Fusing abstract expressionistic smears and dribbles with realist painting, Kirsten Everberg depicts strange, aqueous spaces that evoke dreams more than they do their real-world referents. Teetering on the edge of beauty, Everberg’s paintings present viewers with something they can recognize and engage with (a landscape, an iconic building), but often in a gestural style that flirts with messiness and disorder. Everberg’s fourth solo show at this gallery featured nine large-scale paintings (most approximately 6 by 5 feet), the strongest of which evidence a subtle refinement, or loosening, of her signature style.
The pictures fall into two distinct groups: landscapes rendered in lurid greens—moss, olive, mint—and interiors in slate grays and ocher. Everberg based the works on sites in her home city of Los Angeles: the Arboretum and the Bradbury Building. The titles, however, indicate far-flung locales—places the sites could, and in a few cases do, portray in Hollywood movies.
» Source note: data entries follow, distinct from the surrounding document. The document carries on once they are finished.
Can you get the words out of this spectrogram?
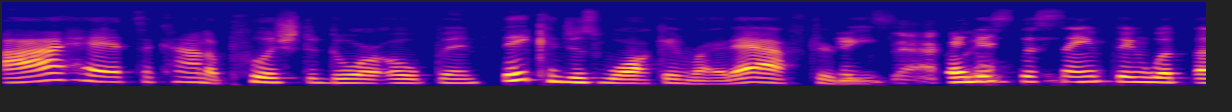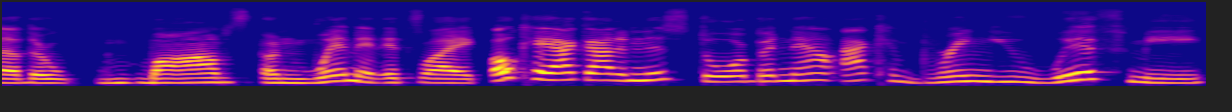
I had to kind of push the door open, they can just walk in right after me. Exactly. And it's the same thing with other moms and women. It's like, okay, I got in this door, but now I can bring you with me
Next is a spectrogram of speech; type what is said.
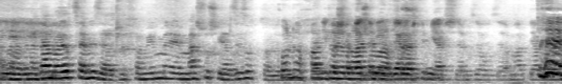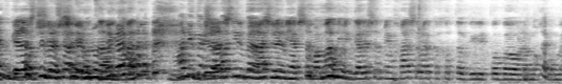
הבן אדם לא יוצא מזה, אז לפעמים אה, משהו שיזיז אותו. לא כל. אחד אני בשבת אני אחר. התגרשתי מהשם, זהו, זה אמרתי. התגרשתי מהשם. להתגרש. אני בשבת התגרשתי מהשם. אמרתי, מתגרשת ממך שרק ככה תביא לי פה בעולם החומר.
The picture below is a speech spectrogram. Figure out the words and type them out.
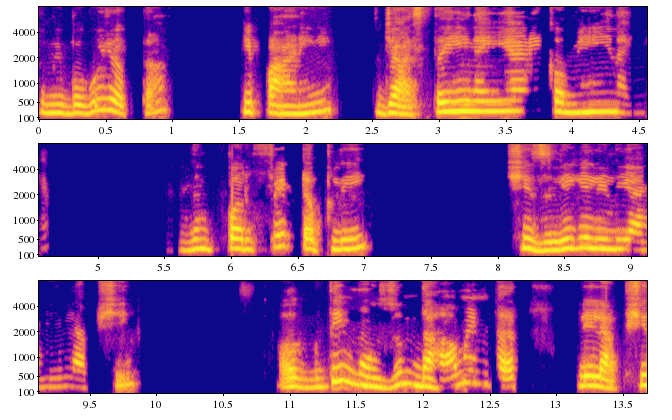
तुम्ही बघू शकता की पाणी जास्तही आहे आणि कमीही नाहीये. एकदम परफेक्ट आपली शिजली गेलेली आहे लापशी. अगदी मोजून दहा मिनिटात आपली लापशी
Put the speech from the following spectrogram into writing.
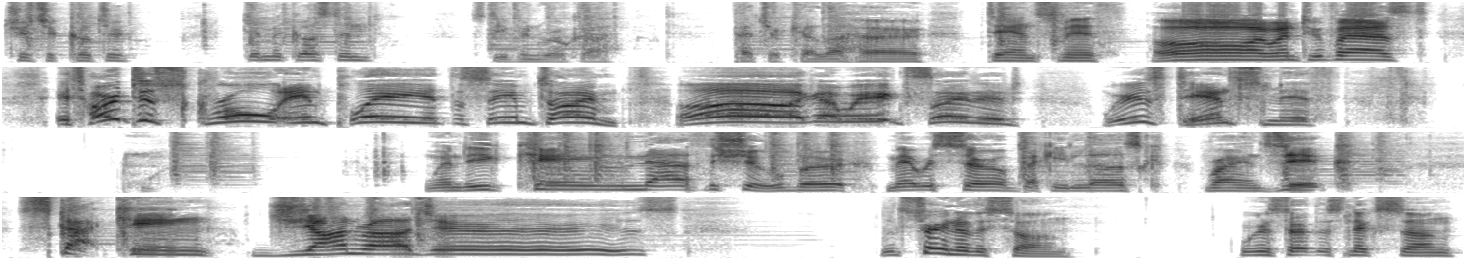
Trisha Culture, Jim McGustin, Stephen Roca, Patrick Kelleher, Dan Smith. Oh, I went too fast. It's hard to scroll and play at the same time. Oh, I got way excited. Where's Dan Smith? Wendy King, Nathan Schubert, Mary Searle, Becky Lusk, Ryan Zick, Scott King, John Rogers. Let's try another song. We're going to start this next song.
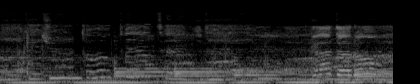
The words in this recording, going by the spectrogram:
내게 중독될 텐데 까다로운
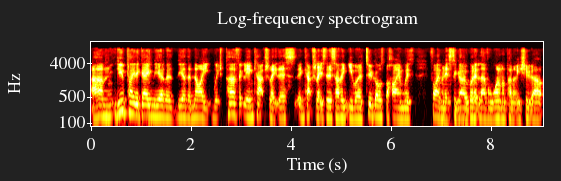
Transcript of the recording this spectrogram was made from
Um, you played a game the other the other night which perfectly encapsulate this encapsulates this. I think you were two goals behind with five minutes to go, got it level one on a penalty shootout,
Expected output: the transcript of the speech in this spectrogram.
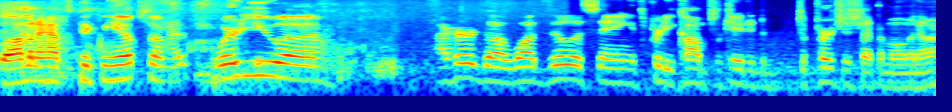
Well, I'm gonna have to pick me up. So, where do you? Uh, I heard uh, Wadzilla saying it's pretty complicated to, to purchase at the moment, huh?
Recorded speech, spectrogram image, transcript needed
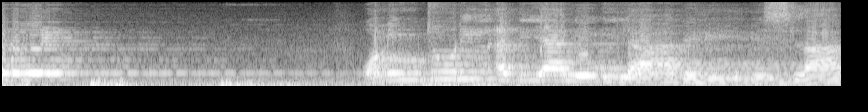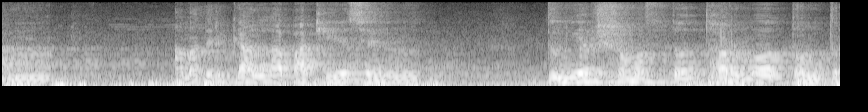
বললেন ومن جور الأديان إلى عدل ইসলাম আমাদেরকে আল্লাহ পাঠিয়েছেন দুনিয়ার সমস্ত ধর্মতন্ত্র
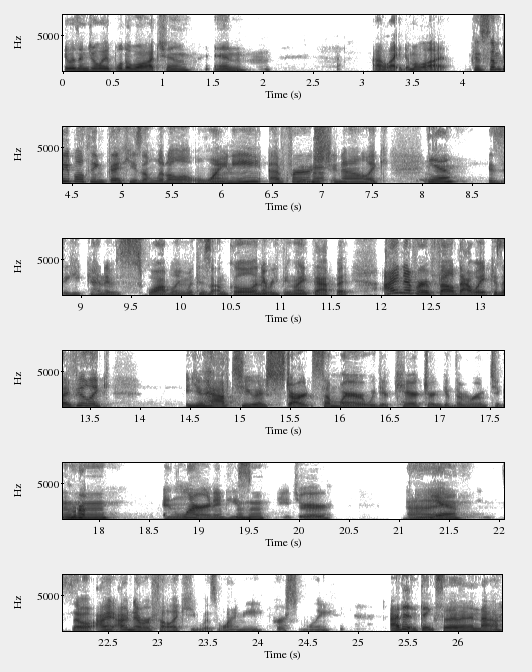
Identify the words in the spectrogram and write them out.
it was enjoyable to watch him, and mm-hmm. I liked him a lot. Because some people think that he's a little whiny at 1st mm-hmm. you know, like yeah, is he kind of squabbling with his uncle and everything like that? But I never felt that way because I feel like you have to start somewhere with your character and give them room to grow mm-hmm. and learn. And he's mm-hmm. a teenager. Uh, yeah. So I, I never felt like he was whiny personally. I didn't think so, nah.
The Bradbury, with its ornate stairways and hallways, is presented as the Hotel Royale, China, in one image and a military hospital in Great Britain in another, while the landscapes—filled with lush vegetation that overwhelms any glimpse of architecture—bear names including Dutch East Indies and Burma.
This sleight of hand is at odds with the populist quality of the paintings; although the compositions are in fact expertly crafted, the loose mark-making has a you-can-do-it-too effect that is part of the works’ appeal. Everberg begins the pictures with an underpainting in oil, which she then covers with drips and splatters of enamel. But hers is no Pollockian endeavor. The marks are generally conceived as parts of a representational whole—thick swaths of black paint ultimately serve as building columns, for instance, and strokes and pours of green enamel as foliage. Clarity is enhanced when such forms appear against sporadic areas of open abstraction, such as the sublime spot, directly at the center of The Congo (all works 2011), where lines and squiggles cease to be palms and a placid landscape slips incongruously, effortlessly, into chaos.
The idea behind these works is that Los Angeles is a place of perpetually shifting meaning due to its (now diminishing) use as a set for films. Instead, however, the conceptual conceit seems only to acquiesce to a kind of Hollywood esthetic colonialism, in which distinctions in venue or country are smoothed over, eased into a catchall vista. The conceit is no match for the joyous eccentricity and lavish tactility of Everberg’s painting itself, which continues to engage the viewer and to provoke states of curious reverie.
Photo: Kirsten Everberg: Phillips Import/Export, 2011, oil and enamel on canvas, 6 by 5 feet; at 1301PE.